In an ongoing effort to dispel misconceptions about Islam, 23 mosques will open their doors Sunday to the non-Muslim community.
Visitors will get a peek inside a mosque, meet Muslims and eat cultural food, but “most importantly of all, figure out ways in which people of all faiths and traditions can work together for the common and the greater good in their respective cities,” says Shakeel Syed, executive director at the Islamic Shura Council.
It's all part of the 10th annual Open Mosque Day, which first began as a response to 9/11 but has since grown into an annual event. The Islamic Shura Council, an umbrella organization made up of mosques and Muslim organizations in Southern California, looks forward to putting on the event year after year.
“The tragedy of 9/11 has manifested in so many ways to so many people, including Muslims, of course. The desire and curiosity in the society at large to learn about Islam, to learn and know about Muslims, has never been more. It only increases,” says Syed.
Syed, who will be hosting the event at the Culver mosque, went on to say that Open Mosque Day provides the platform to not only answer questions but also look for solutions to common community concerns.
“People of faith, people of conscience, can come together and figure out a way — what are the things we can do to make sure our children and grandchildren are safe,” Syed said.
Vicki Tamoush, a Tustin resident who has attended Open Mosque Day for many years and plans to do so again on Sunday, says such events are needed now more than ever.
“For a lot of people, it’s the first time they’ve gone to a mosque, and they have all these questions in their mind based on incorrect things they’ve seen on the media or incorrect things that they’ve heard from people who may be bigoted,” says Tamoush, a member of the Episcopal Church.
When those people speak with a Muslim face-to-face, they realize that despite the differences, there are underlying similarities as well, Tamoush said.
Although people are always welcome to visit a mosque, Syed says, Open Mosque Day is a more formalized setting.
Tamoush said that, regardless how many times she’s visited a mosque, walking into a mosque at random could be intimidating.
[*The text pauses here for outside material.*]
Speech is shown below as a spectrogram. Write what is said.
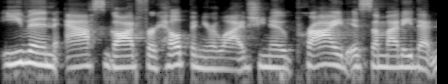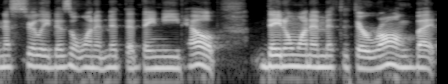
even ask God for help in your lives. You know, pride is somebody that necessarily doesn't want to admit that they need help. They don't want to admit that they're wrong, but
“I’m sure I would be welcomed, but I think I would feel shy,” Tamoush said. “But, on Open Mosque Day, I know that all people visiting there are there to learn and understand, and I know that all the people who go to that mosque are there to answer me honestly.”
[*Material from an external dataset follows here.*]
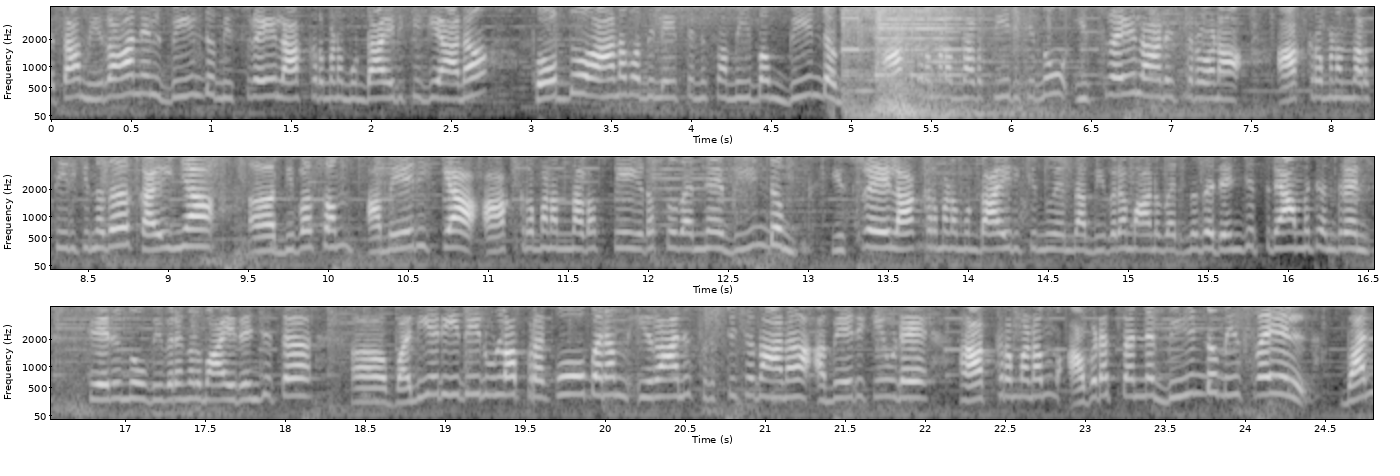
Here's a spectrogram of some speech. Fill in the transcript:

Open Mosque Day will take place at mosques across Southern California between 11 a.m. and 3 p.m. Check out the map for locations.